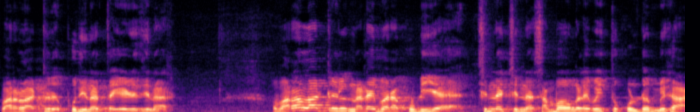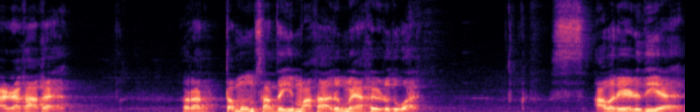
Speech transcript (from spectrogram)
வரலாற்று புதினத்தை எழுதினார். வரலாற்றில் நடைபெறக்கூடிய சின்ன சின்ன சம்பவங்களை வைத்துக்கொண்டு மிக அழகாக ரத்தமும் சதையுமாக அருமையாக எழுதுவார். அவர் எழுதிய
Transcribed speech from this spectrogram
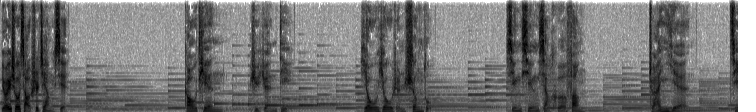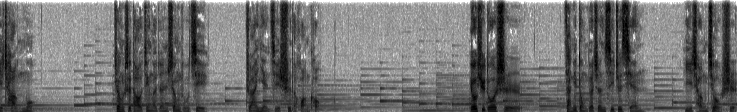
有一首小诗这样写：“高天与原地，悠悠人生路。行行向何方？转眼及长暮。”正是道尽了人生如寄，转眼即逝的惶恐。有许多事，在你懂得珍惜之前，已成旧事。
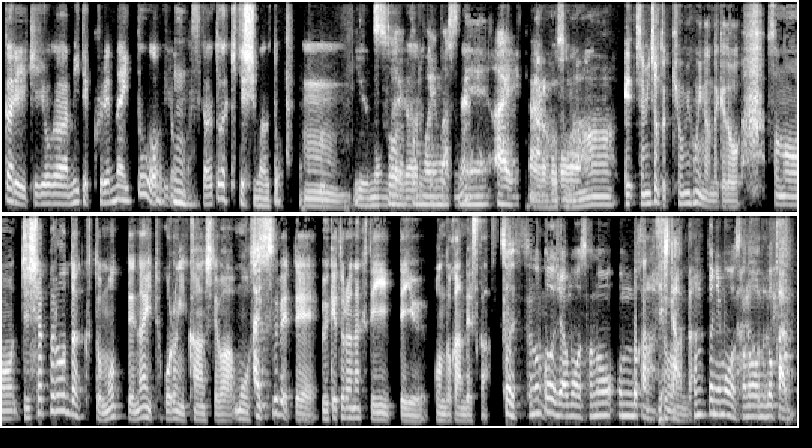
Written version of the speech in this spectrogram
かり企業が見てくれないと、いろんなスカウトが来てしまうという問題があると思いますね。はい。なるほどな。え、ちなみにちょっと興味本位なんだけど、その自社プロダクト持ってないところに関しては、もうすべて受け取らなくていいっていう温度感ですか、そうです。その当時はもうその温度感でした。本当にもうその温度感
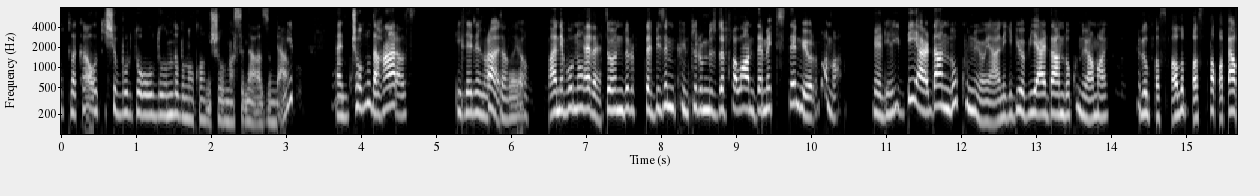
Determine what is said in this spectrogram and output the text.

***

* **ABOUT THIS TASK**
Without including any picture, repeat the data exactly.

* **THE COMPLETED TASK**
Speech transcript (from spectrogram)
வரலாற்று புதினத்தை எழுதினார். வரலாற்றில் நடைபெறக்கூடிய சின்ன சின்ன சம்பவங்களை வைத்துக்கொண்டு மிக அழகாக ரத்தமும் சதையுமாக அருமையாக எழுதுவார். அவர் எழுதிய
Transcribed speech from this spectrogram
有一首小诗这样写：“高天与原地，悠悠人生路。行行向何方？转眼及长暮。”正是道尽了人生如寄，转眼即逝的惶恐。有许多事，在你懂得珍惜之前，已成旧事。
Written version of the speech in this spectrogram
かり企業が見てくれないと、いろんなスカウトが来てしまうという問題があると思いますね。はい。なるほどな。え、ちなみにちょっと興味本位なんだけど、その自社プロダクト持ってないところに関しては、もうすべて受け取らなくていいっていう温度感ですか、そうです。その当時はもうその温度感でした。本当にもうその温度感
Determine what is said in this spectrogram and output the text.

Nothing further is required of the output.